Adjacent Meridian Point,
Having facilitated the recent remembrance service at
Greystones harbour, Liz Gleeson will be helping those dealing with the loss of
a loved one again later this month with a special documentary screening at The
Called A Love That Never Dies, the film charts the grieving process of Jane Harris and Jimmy Edmonds after they lost their young son, Josh.
Charting the parents’ trip across the US, as they talk to others also dealing with such a loss, Jane and Jimmy will be flying in for the screening on Wednesday, January 29th.
In the meantime, Liz – who hosts the Shapes Of Grief podcast – explains how that healing can begin…
Grief is part of living and something that we all have to navigate at different stages of our lives, yet we often don’t want it, because grief means the unthinkable, that someone that is loved by us has died. In Ireland, 30,000 people have died in this past year – which means that about 300,000 people are left significantly bereaved.
For some of us, the landscape of grief is very familiar territory. Our grief may be very public; many people may know of our loss and do their best in supporting us through it. For others, our grief is hidden or unseen. It is the miscarriage, the separation or divorce, the death of a beloved pet, the endless infertility treatments or the loss of a relationship. Lots of people think that we are ‘over it’ already, but we aren’t; grief is not something to get over.
Grief can be a tricky one. For most of us when we experience a significant loss, we can feel tremendously vulnerable and this vulnerability can lead to social isolation and loneliness. We may wonder how we will ever go on. Our comfort zone may shrink and even a trip to Tesco can become an ordeal. We might worry about what would happen if someone asks us how we are and we end up crying. We might worry about having a panic attack or worry about the people who will avoid us, because they don’t know what to say. We might want to avoid the unhelpful platitudes that are served up to us daily: such as “he’s in a better place now”, “at least she didn’t suffer”, “you’re young, you can have another baby”, etc. Of course, people don’t mean to upset us, but when we’re grieving, the words of others, when chosen well, can be like a soothing balm or when carelessly spoken, a knife to the heart.
All of these fears about how our grief will be met in the community further exacerbate our grief and can lead us deeper into a cycle of isolation, loneliness and depression. Dying, death and grief have become taboo words in our society, something that we want to avoid or sanitise at best. The result is that many of us don’t understand grief until we are faced with it and then the impact of it can cause us tremendous anxiety and shock. As the writer C.S. Lewis wrote, ‘Nobody ever told me that grief felt so much like fear’.
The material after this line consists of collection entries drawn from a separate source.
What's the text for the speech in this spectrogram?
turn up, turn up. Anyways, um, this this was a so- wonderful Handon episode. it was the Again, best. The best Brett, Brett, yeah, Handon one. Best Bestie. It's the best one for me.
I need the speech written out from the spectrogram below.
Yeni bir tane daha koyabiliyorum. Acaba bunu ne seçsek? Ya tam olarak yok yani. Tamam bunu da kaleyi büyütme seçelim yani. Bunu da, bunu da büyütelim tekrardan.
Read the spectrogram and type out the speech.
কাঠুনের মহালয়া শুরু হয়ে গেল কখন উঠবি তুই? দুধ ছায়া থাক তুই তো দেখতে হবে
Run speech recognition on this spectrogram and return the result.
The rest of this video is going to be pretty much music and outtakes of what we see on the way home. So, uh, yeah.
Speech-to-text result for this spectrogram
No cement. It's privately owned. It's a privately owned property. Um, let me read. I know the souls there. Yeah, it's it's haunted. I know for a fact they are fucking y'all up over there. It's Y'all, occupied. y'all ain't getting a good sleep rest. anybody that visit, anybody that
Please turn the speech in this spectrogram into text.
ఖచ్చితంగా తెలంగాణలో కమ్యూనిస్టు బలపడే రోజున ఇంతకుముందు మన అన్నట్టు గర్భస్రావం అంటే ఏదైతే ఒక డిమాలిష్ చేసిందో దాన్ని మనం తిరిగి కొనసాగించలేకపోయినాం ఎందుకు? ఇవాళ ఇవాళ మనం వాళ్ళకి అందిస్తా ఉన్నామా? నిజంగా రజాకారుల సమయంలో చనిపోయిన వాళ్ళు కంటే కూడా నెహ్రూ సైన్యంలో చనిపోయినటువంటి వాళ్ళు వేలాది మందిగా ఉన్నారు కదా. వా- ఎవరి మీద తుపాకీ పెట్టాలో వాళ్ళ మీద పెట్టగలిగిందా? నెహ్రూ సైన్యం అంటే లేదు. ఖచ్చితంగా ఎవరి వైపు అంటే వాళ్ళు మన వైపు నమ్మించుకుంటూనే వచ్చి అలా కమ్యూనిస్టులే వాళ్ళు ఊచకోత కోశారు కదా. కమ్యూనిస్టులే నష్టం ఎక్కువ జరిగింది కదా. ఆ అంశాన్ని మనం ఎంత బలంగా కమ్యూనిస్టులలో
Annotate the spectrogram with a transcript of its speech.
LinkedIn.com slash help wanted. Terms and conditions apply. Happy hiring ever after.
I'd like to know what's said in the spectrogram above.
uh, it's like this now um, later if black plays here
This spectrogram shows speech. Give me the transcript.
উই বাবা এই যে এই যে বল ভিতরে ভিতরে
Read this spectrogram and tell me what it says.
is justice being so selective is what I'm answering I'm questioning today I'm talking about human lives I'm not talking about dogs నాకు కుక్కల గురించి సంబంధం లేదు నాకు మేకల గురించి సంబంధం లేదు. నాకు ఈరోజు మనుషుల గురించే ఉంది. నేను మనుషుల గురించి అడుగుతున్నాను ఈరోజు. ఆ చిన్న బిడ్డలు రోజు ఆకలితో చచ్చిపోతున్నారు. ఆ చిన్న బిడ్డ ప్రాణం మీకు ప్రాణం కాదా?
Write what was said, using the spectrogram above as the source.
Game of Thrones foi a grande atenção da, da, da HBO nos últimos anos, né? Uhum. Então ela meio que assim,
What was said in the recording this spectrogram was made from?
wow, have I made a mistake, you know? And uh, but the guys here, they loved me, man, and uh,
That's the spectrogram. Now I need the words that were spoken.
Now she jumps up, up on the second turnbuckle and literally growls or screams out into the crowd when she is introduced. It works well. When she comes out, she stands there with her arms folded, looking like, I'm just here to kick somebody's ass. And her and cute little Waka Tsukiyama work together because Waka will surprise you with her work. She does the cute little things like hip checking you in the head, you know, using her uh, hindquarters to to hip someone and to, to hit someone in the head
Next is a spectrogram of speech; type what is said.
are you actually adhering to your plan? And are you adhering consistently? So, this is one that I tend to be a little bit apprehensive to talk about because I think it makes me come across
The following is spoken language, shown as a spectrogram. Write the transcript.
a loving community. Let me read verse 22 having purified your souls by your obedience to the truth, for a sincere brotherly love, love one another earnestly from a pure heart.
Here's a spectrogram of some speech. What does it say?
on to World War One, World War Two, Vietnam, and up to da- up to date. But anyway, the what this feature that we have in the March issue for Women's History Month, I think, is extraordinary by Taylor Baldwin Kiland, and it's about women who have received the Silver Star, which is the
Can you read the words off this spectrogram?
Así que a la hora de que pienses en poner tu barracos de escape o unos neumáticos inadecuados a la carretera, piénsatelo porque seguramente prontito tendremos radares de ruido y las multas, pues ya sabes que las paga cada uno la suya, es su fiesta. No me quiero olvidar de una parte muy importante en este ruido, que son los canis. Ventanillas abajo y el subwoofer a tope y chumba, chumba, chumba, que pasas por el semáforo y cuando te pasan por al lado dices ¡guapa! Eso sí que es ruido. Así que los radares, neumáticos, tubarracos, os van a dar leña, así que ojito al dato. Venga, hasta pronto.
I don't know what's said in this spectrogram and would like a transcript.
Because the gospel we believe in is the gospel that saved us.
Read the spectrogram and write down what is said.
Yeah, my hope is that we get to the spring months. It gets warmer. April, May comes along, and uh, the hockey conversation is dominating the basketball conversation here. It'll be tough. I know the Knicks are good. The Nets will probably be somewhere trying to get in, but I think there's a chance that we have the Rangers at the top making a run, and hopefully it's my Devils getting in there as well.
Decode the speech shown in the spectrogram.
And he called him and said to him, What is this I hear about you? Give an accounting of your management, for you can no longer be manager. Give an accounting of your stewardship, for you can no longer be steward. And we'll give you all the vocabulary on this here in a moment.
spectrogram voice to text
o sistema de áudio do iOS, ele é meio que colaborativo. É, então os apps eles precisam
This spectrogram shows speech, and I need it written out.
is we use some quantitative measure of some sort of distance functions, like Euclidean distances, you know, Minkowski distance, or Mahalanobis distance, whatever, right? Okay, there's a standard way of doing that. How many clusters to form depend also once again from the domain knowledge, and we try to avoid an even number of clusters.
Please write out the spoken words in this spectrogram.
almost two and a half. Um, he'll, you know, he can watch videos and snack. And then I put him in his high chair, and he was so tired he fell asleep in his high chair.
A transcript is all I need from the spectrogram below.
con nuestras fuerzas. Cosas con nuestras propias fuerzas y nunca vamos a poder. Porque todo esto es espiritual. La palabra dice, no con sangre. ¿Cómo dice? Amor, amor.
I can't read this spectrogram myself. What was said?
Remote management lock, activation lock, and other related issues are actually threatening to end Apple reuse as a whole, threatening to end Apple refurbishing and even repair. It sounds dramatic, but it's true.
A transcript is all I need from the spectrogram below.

But what if there was an alternative? What if we could look around and realise that our friends, neighbours and our community as a whole, really could understand our grief, support our grief and compassionately meet us in our grief, at whatever point we’re at in this difficult experience. When the going gets tough, we need each other. Grief is not an event that we go through and get over. Grief can change us, and for some of us who experience profound grief, our lives are indeed changed forever. We don’t get over our grief; we learn to accommodate it and live with it, and carry it, but it’s not something that goes away.
I have worked with hundreds of grieving individuals and have read many research papers on the study of grief. There are three things of which I am certain.
Number One: The only way to deal with grief is to grieve. To simply allow it to be; the wailing, the discomfort, the tears, snot, anger, even silence – the full spectrum of emotions that often accompany grief, we need to let them be expressed, in our own unique way.
Number Two: Being held in our grief by friends, family and community can help us to accommodate our grief in the best possible way. Us humans need connection and a sense of belonging, particularly at tough times in our lives. The ongoing support of others is vital, not just in the weeks after a loss, but in the months and years that follow too. Let kindness be your purpose in life.
And lastly, Number Three, no matter how deep your pain feels now, it will ease and you will grow around your grief, making it easier to carry. And if it doesn’t ease with time, there is help and support for you here in the community.
Death ends a life, not a relationship. The love continues and we must find new ways of keeping the memory of our loved ones alive within us. Here tonight, this is one way of doing that.
The award-winning A Love That Never Dies is screening at The Whale on Wednesday, January 29th at 8pm, followed by a Q&A with Jimmy Edmonds and Jane Harris.